[Stored data]
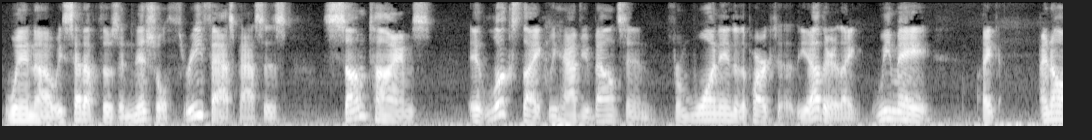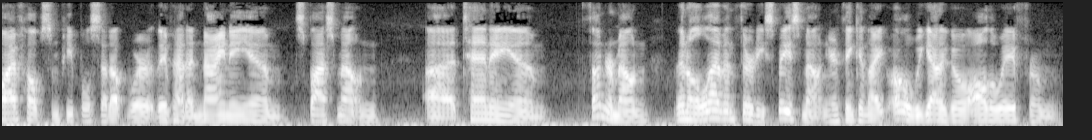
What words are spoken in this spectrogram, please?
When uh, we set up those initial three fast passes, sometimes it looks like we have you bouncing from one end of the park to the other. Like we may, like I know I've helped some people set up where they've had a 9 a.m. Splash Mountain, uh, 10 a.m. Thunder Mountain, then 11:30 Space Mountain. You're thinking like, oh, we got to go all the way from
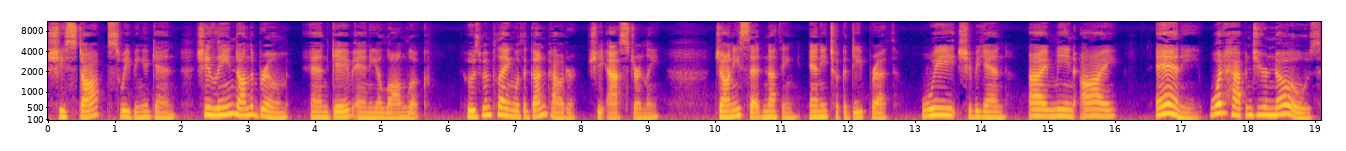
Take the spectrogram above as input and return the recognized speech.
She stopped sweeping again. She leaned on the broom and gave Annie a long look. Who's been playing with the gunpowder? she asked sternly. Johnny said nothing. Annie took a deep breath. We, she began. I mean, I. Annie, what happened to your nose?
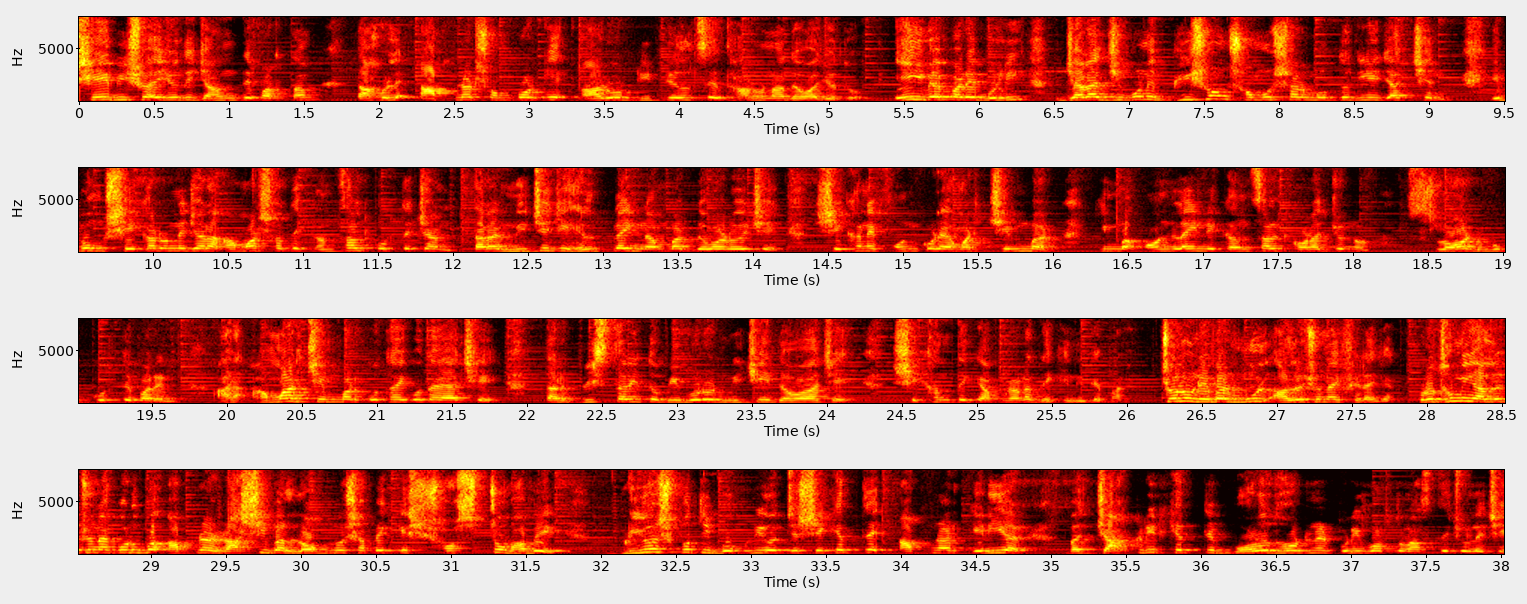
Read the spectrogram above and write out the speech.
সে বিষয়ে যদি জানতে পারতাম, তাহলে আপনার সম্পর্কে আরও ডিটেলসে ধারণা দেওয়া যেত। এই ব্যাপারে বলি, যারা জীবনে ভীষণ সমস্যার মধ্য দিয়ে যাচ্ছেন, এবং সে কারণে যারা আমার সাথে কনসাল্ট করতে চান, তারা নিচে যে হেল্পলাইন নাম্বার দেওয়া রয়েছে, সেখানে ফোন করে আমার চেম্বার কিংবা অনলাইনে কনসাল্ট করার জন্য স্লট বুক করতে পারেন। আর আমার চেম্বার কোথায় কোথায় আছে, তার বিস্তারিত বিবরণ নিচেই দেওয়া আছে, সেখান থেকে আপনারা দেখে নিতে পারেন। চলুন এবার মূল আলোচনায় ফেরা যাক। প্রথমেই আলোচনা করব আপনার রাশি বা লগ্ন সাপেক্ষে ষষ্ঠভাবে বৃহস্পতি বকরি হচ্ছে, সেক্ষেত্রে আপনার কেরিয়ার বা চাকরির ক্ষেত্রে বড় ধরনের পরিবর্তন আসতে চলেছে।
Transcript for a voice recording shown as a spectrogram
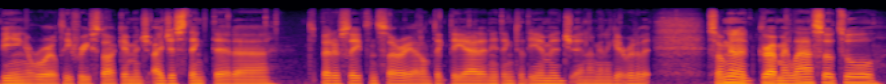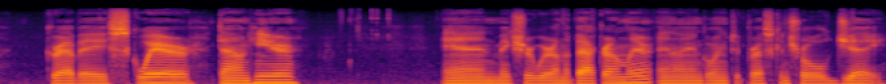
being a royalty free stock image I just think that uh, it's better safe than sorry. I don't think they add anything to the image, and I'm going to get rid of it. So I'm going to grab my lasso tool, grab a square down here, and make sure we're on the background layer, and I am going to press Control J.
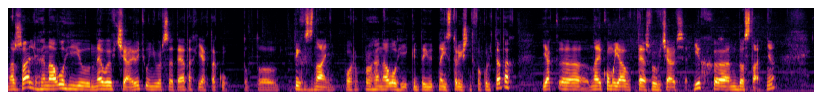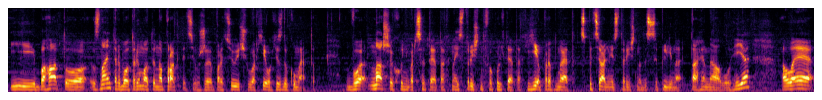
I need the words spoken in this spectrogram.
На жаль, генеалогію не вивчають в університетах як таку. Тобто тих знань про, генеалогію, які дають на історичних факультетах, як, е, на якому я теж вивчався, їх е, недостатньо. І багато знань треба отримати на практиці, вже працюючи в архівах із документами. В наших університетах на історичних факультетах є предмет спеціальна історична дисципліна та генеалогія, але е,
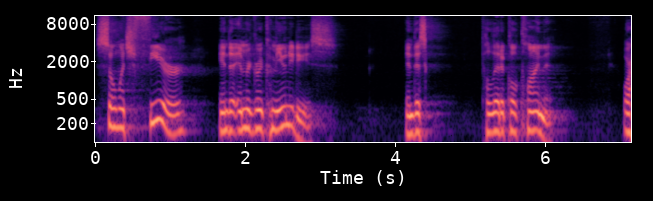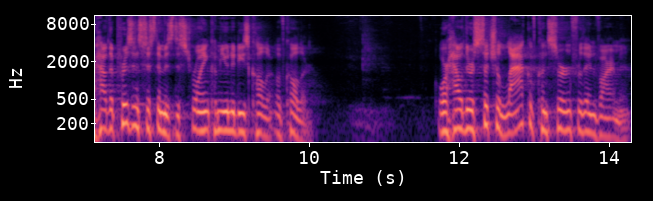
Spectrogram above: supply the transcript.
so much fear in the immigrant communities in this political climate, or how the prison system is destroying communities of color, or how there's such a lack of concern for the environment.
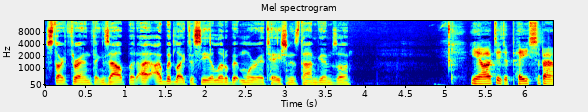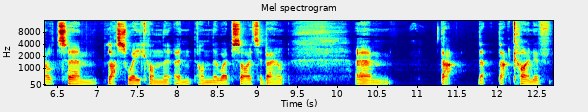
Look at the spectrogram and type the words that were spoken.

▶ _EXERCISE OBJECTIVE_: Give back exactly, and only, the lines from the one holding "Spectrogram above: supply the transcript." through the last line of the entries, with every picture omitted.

▶ _WRITTEN ANSWER_:
Spectrogram above: supply the transcript.
so much fear in the immigrant communities in this political climate, or how the prison system is destroying communities of color, or how there's such a lack of concern for the environment.
Look at the spectrogram and type the words that were spoken.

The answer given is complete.